by Jerome Armstrong, Mon Apr 21, 2008 at 05:54:25 PM EDT
IA has their poll out in PA, showing a 49-39 point lead for Clinton. They will also have Monday results out, as will Zogby, so we are going to be poll reading tomorrow as well.
A couple things to note about the vote counting tomorrow. Traditionally, I've noticed that Philadelphia suburbs tend to report earliest in statewide elections. Because of the GOP gerrymandering in 2000, there are many CD's that stretch across county lines, so it will be very difficult to get beyond a rough estimate of the delegate breakdown based on the results tomorrow night.

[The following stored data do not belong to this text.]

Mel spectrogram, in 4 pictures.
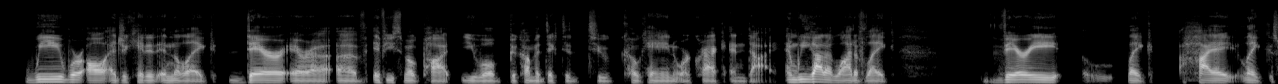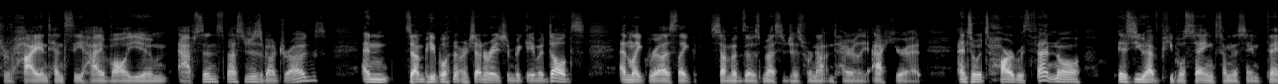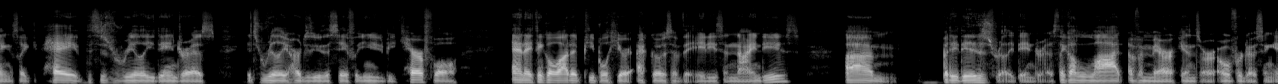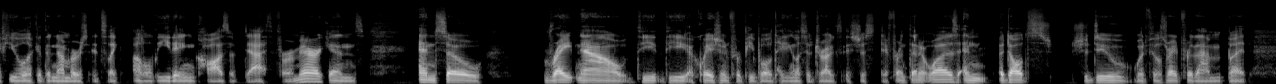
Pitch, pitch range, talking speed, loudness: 90 Hz, 85-100 Hz, 200 wpm, -22 LUFS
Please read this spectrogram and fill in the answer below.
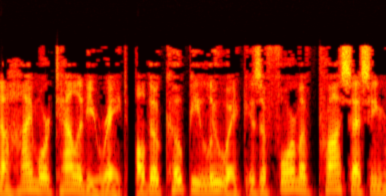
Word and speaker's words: kopi luwak: Kopi Luwak, Indonesian pronunciation, Kopi Lu, or civet coffee, is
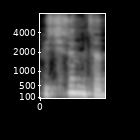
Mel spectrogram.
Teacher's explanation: Fikrimcə də düşür ikinci hecaya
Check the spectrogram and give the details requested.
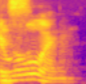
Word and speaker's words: Rowling: Now, my last question is, do you pronounce it Rowling or Rowling? Ooh, Because I've heard it both I ways. say rolling.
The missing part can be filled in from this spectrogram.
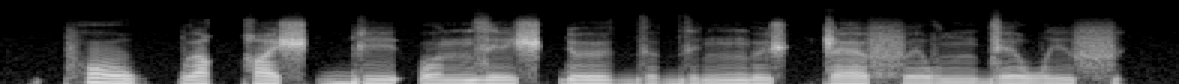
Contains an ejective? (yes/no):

Jay Cost has a post on the likeness of Ohio and Penn in the closing days of the campaign poll numbers. You'll notice from the graph he has on his blog, that basically the candidates close out the contests with Clinton upticking and Obama staying even. He did this a few days ago, when it was about 47.5 to 43, in favor of Clinton. For Ohio, that upticked to, the day before the election, a 49 to 43 poll of polls result. Right now, with the ten latest poll results in PA, its upticked for Clinton to a 49.5 to 43 result, nearly exact the final margin for PA (50-43). We'll see what the final day brings tomorrow.
I also looked into the two polls that are showing divergence from all the others, SUSA and PPP. The numbers for PPP, 49-46 in favor of Obama, over a weekend poll, are wildly different, even from SUSA, as for their reasoning. PPP shows a single-digit lead for Clinton among women and older voters. That alone skews everything else. There's nothing in external events to explain such a movement, and none of the other polls pick it up. Since not even SUSA shows this movement, I hope for PPP's sake that they are doing some final polling today to save some of their credibility. Without PPP, the final poll of polls result would be 49.9 to 42.2, a 7.7 lead by Clinton with 7.7 remaining.
SUSA's movement seems more plausible, because it resonates with the issues that have been brought up recently. I would dub it the 'reverse cling' voter reaction. It's nearly all happened in the southeast Philadelphia region. They are white and black men, predominantly 18-34, but also 35 to 45. Liberal, they are not church goers. However, they are not college graduates either. I wouldn't be surprised if they were mostly single too. Now, this group is what comprises the movement away from Clinton and toward Obama in the poll to poll shift of a 54-40 lead by Clinton to a 50-44 lead. I suspect this group is also not usually a participant in the primary system, so counting on their vote might be dubious (also note that SUSA has a gender turnout gap that shows a M-F 45-55 split instead of the norm 40-60 that has been happening). It's a very interesting shift, if correct, that SUSA points toward having happened. Not surprisingly, Clinton winds up her campaign in Philadelphia for a last minute appeal. We'll see how crazy it is at the poll booths tomorrow for an indication of turnout.
Update [2008-4-21 22:8:21 by Jerome Armstrong]: Terence Samuel sees this Philly electorate as the key that will swing PA to Obama's column, Why Obama Will Win Pennsylvania, predicting Obama by a point and a half.
Update [2008-4-22 6:21:19 by Jerome Armstrong]: Duh. This demographic above is the Jay-Z' Obama vote!